This past July, for the first time ever, Global Scholars Canada hosted a regional retreat for North American professors who are serving around the world.
About 20 members of the Canadian and American governing boards also joined us at Tyndale for meetings and fellowship.
We enjoyed our time with the 13 professors in attendance, along with their guests. Serving in such places as China, Nigeria, Ivory Coast, The Gambia, Lithuania, Ukraine, and Czech Republic – it was an educating and inspiring experience to listen to their stories, laugh with them, and learn from them. We spent time in worship, updating each other on our work, enjoying a special academic lecture, and taking in the sights and sounds of multi-cultural Toronto.

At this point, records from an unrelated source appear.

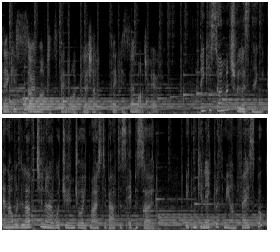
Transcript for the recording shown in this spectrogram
Thank you so much. It's been my pleasure. Thank you so much bev. Thank you so much for listening, and I would love to know what you enjoyed most about this episode. You can connect with me on Facebook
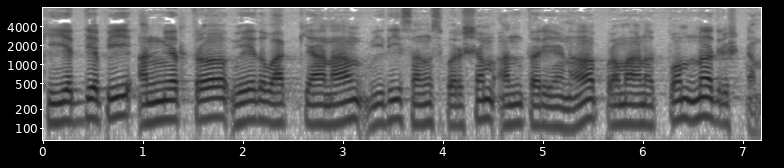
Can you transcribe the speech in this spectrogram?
कि यद्यपि अन्यत्र वेद वाक्यानाम विधि संस्पर्शम अंतरेण प्रमाणत्व न दृष्टम।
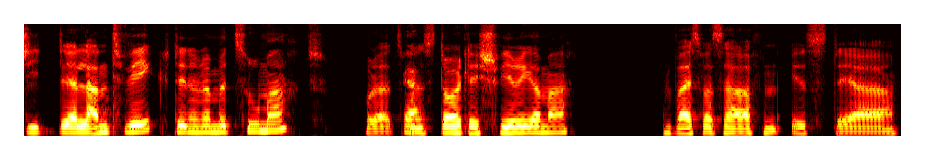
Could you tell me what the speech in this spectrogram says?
die, der Landweg, den er damit zumacht. Oder zumindest deutlich schwieriger macht. Und Weißwasserhafen ist der.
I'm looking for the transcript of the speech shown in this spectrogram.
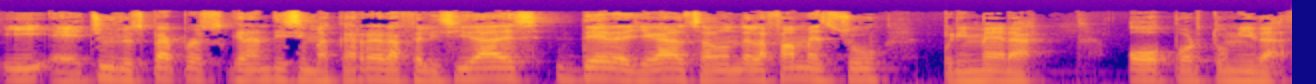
Y eh, Julius Peppers, grandísima carrera, felicidades. Debe llegar al Salón de la Fama en su primera oportunidad.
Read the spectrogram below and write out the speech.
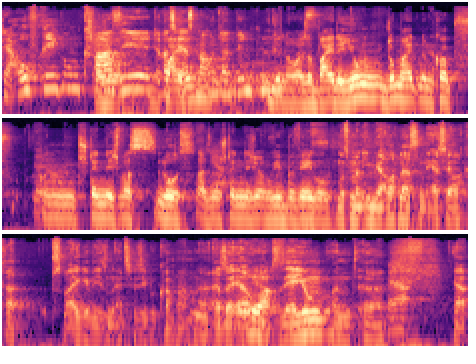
der Aufregung quasi, Also was wir beide- erstmal unterbinden. Genau, also beide jungen, Dummheiten im Kopf und ständig was los, also ständig irgendwie Bewegung. Muss man ihm ja auch lassen. Er ist ja auch gerade zwei gewesen, als wir sie bekommen haben. Ne? Also er auch Ja. noch sehr jung und äh, Ja. Ja.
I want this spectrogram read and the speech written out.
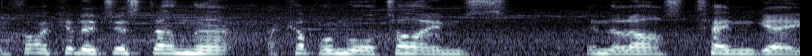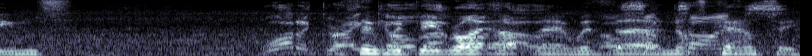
If I could have just done that a couple more times in the last 10 games, What a great I think we'd be right was, up Alan. there with Well, uh, Notts County.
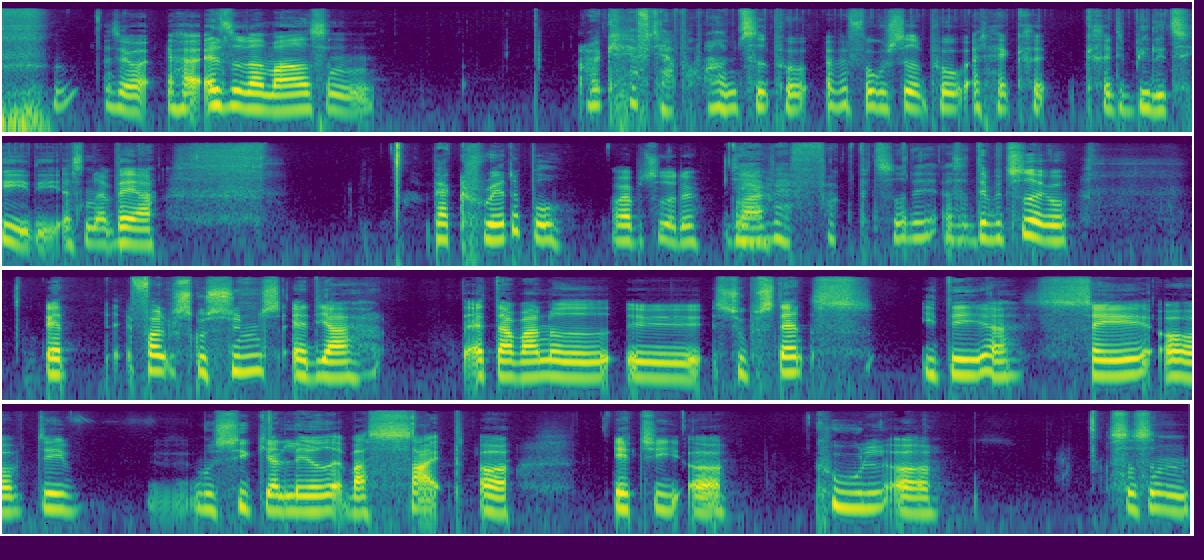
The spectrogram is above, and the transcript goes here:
altså, jeg, jeg har altid været meget sådan... Hold kæft, jeg har brugt meget tid på at være fokuseret på at have kre- kredibilitet i, sådan at være, være credible. Og hvad betyder det Ja, dig? hvad fuck betyder det? Altså, det betyder jo, at folk skulle synes, at jeg at der var noget øh, substans i det, jeg sagde, og det musik, jeg lavede, var sejt og edgy og cool. Og så sådan,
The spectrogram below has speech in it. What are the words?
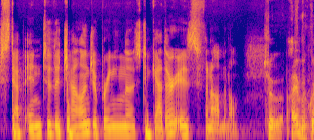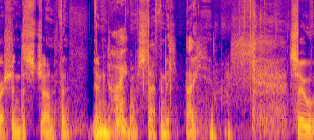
step into the challenge of bringing those together is phenomenal. So I have a question. This is Jonathan, and Hi. welcome, Stephanie. Hi. So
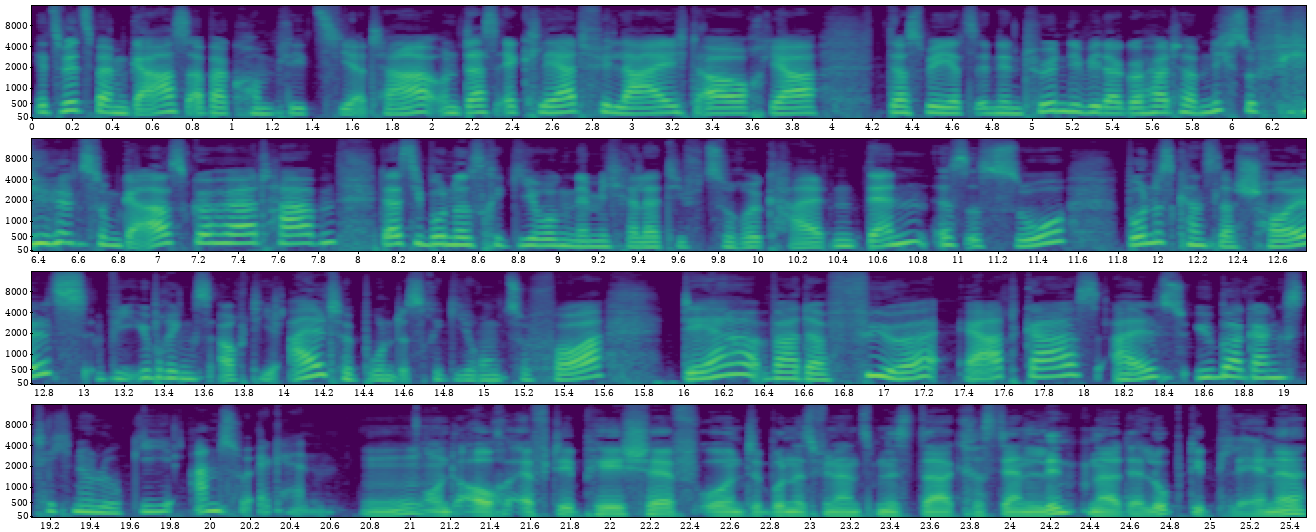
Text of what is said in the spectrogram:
Jetzt wird es beim Gas aber komplizierter. Und das erklärt vielleicht auch, ja, dass wir jetzt in den Tönen, die wir da gehört haben, nicht so viel zum Gas gehört haben. Da ist die Bundesregierung nämlich relativ zurückhaltend. Denn es ist so, Bundeskanzler Scholz, wie übrigens auch die alte Bundesregierung zuvor, der war dafür, Erdgas als Übergangstechnologie anzuerkennen. Mhm, und auch FDP-Chef und Bundesfinanzminister Christian Lindner, der lobt die Pläne.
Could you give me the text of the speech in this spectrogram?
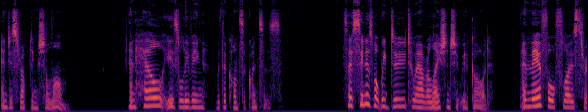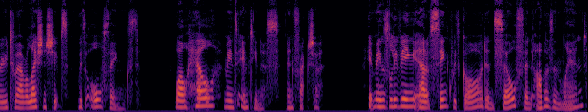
and disrupting shalom. And hell is living with the consequences. So sin is what we do to our relationship with God, and therefore flows through to our relationships with all things. While hell means emptiness and fracture. It means living out of sync with God and self and others and land.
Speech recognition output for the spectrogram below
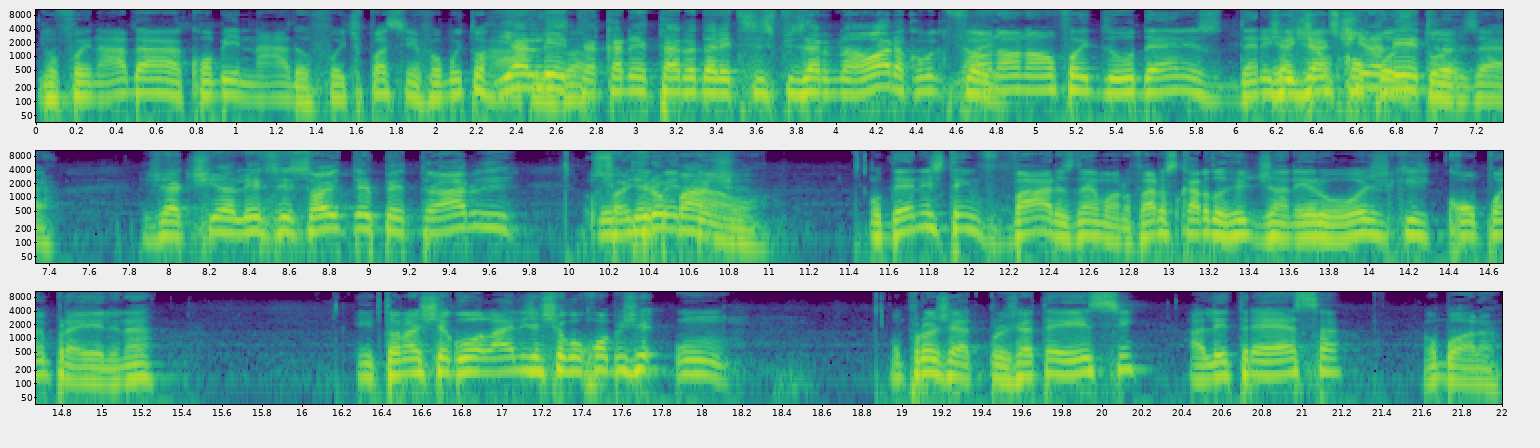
Não foi nada combinado, foi tipo assim, foi muito rápido. E a letra, só. a canetada da letra, vocês fizeram na hora? Como que foi? Não, não, não, foi do Denis. O Denis já já tinha os compositores, é. Já tinha letra, vocês só interpretaram e Só marcha. O Denis tem vários, né, mano? Vários caras do Rio de Janeiro hoje que compõem pra ele, né? Então nós chegou lá, ele já chegou com um, um projeto. O projeto é esse, a letra é essa, vambora.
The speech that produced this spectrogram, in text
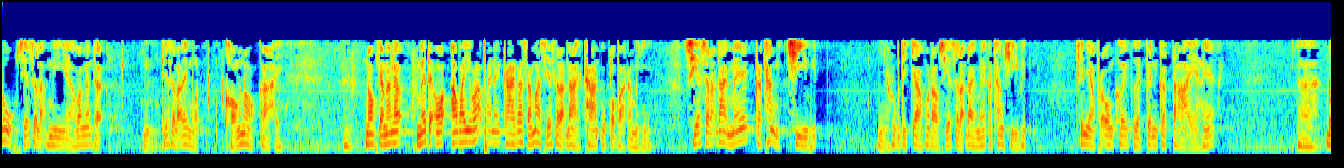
ลูกเสียสละเมียว่างั้นเถอะ เสียสละได้หมดของนอกกาย นอกจากนั้นแล้วแม้แต่อวัยวะภายในกายก็สามารถเสียสละได้ ทานอุปบารมีเสียสละได้แม้กระทั่งชีวิตนี่พระพุทธเจ้าของเราเสียสละได้แม้กระทั่งชีวิต เช่นอย่างพระองค์เคยเกิดเป็นกระต่ายเนี่ยโด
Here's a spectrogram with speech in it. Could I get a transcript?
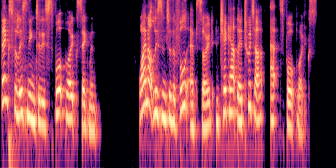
Thanks for listening to this Sport Bloke segment. Why not listen to the full episode and check out their Twitter at Sport Blokes?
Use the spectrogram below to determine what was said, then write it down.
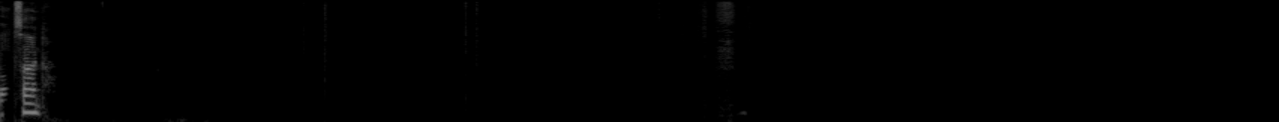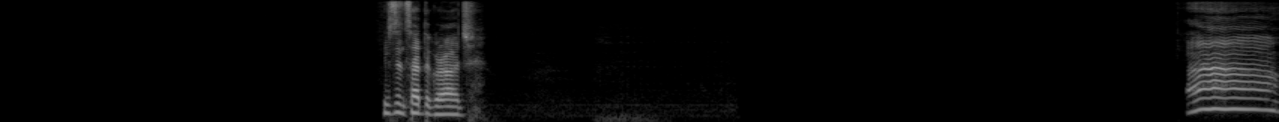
Backside. He's inside the garage. Ah.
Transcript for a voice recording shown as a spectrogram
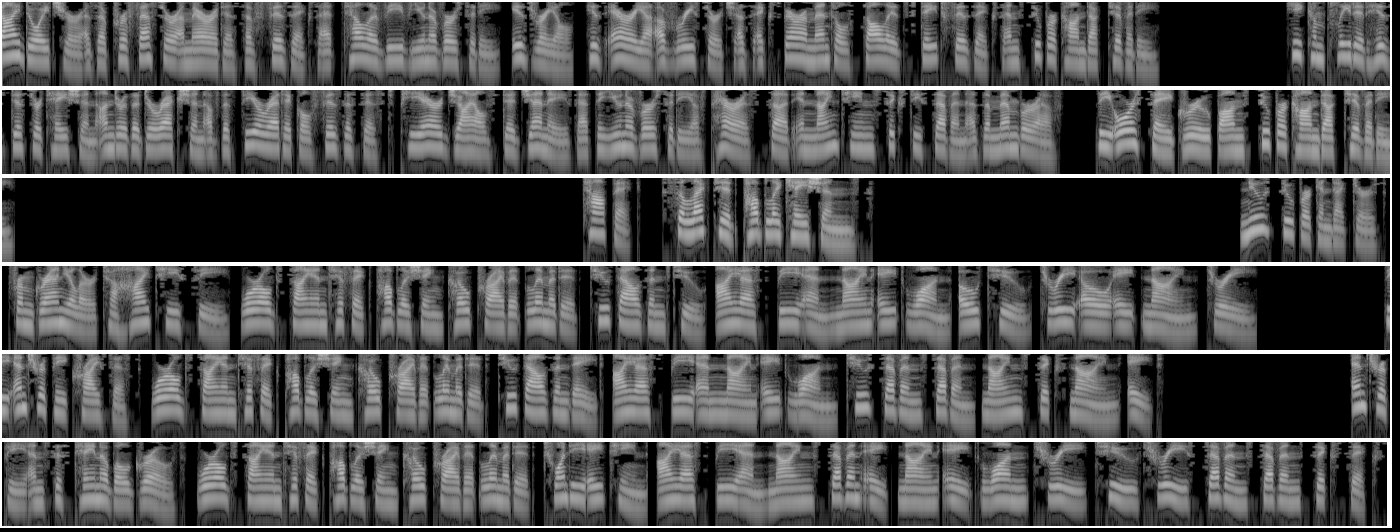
Guy Deutscher is a professor emeritus of physics at Tel Aviv University, Israel. His area of research is experimental solid-state physics and superconductivity. He completed his dissertation under the direction of the theoretical physicist Pierre-Gilles de Gennes at the University of Paris-Sud in 1967 as a member of the Orsay Group on Superconductivity. Topic: Selected publications. New superconductors, from granular to high TC, World Scientific Publishing Co. Private Limited 2002, ISBN 981-02-3089-3. The Entropy Crisis, World Scientific Publishing Co. Private Limited 2008, ISBN 981-277-969-8 Entropy and Sustainable Growth, World Scientific Publishing Co. Private Limited 2018, ISBN 978-9813237766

Because our mission is focused on cultivating faith in public universities across the planet, we hosted a public lecture by Esther Acolatse, author of the book Powers, Principalities, and the Spirit: Biblical Realism in Africa and the West (Eerdmans 2019). Dr. Acolatse is professor of Pastoral Theology and Inter-Cultural studies at Knox College (University of Toronto) and argues that while Africa over-indulges in an imagination for the spirit world of demons and witches, the materialistic West has for the most part ignored the spirit world, which is a significant part of the Bible, not to mention the ministry of Jesus. The church is one body, however, and the West and Africa desperately need each other. Africa needs to celebrate the victory of Christ over the powers, and the West needs to re-mythologize its universe to see the powers and tap into the Holy Spirit’s presence.
Dr. Susan Robbins (Humanities & Philosophy professor at Klaipeda University) responded to the lecture, emphasizing that the West has lost its connection with myth and etymology, and this creates a closed, materialistic universe of meaning. Language—already at its origin in the human species—was mythological, and layered with spiritual meaning. Scientism has flattened our universe and language, and a literalism has made us poorer in terms of our apprehension of a full, physical and spiritual reality. For example: the Greek word “pneuma” can mean wind, breathe and spirit. In English, we have separated the words, and so separated the worlds. As Christians, the wind in our face should be a reminder not only of the weather, but also the Spirit’s presence.
Dr. Obert Hodzi (Political Science professor at the University of Helsinki) also responded live-stream from Finland. He emphasized the fluidity and flow of these two worldviews—how Western language for Christianity is mixed with African language, and how Africans may use spiritual explanations for personal trouble but switch to human-based explanations when in a different context. The rationalizing forces of the West and the spiritualizing practises of Africa are shifting, and in 50 years, as Africa develops, we may see some of the witchcraft and demon explanations receding to a more materialistic worldview.
In sum: what happens in the African church, happens for the Western church. We need to listen to each other, because we are one body with one head.
The retreat was a wonderful opportunity to meet the scholars we support through our work, build on the launch of our new Society of Christian Scholars, and make connections with board members who guard and guide our North American partnership. It was certainly an encouragement and empowerment for our transnational ministry.
In all, about 40 people were in attendance for the retreat and many more for the Saturday evening lecture event.
A US board member commented, “Engaging with our Canadian peers, the fellows, and attending the presentation Saturday evening made the mission come to life afresh”.
This was the first retreat in Canada, and we look forward to more in the future. It is our prayer that we may all resist more attentively the work of evil powers, and live more deeply into the Spirit’s presence and work in our shifting contexts around God’s many-layered, bustling, vulnerable world.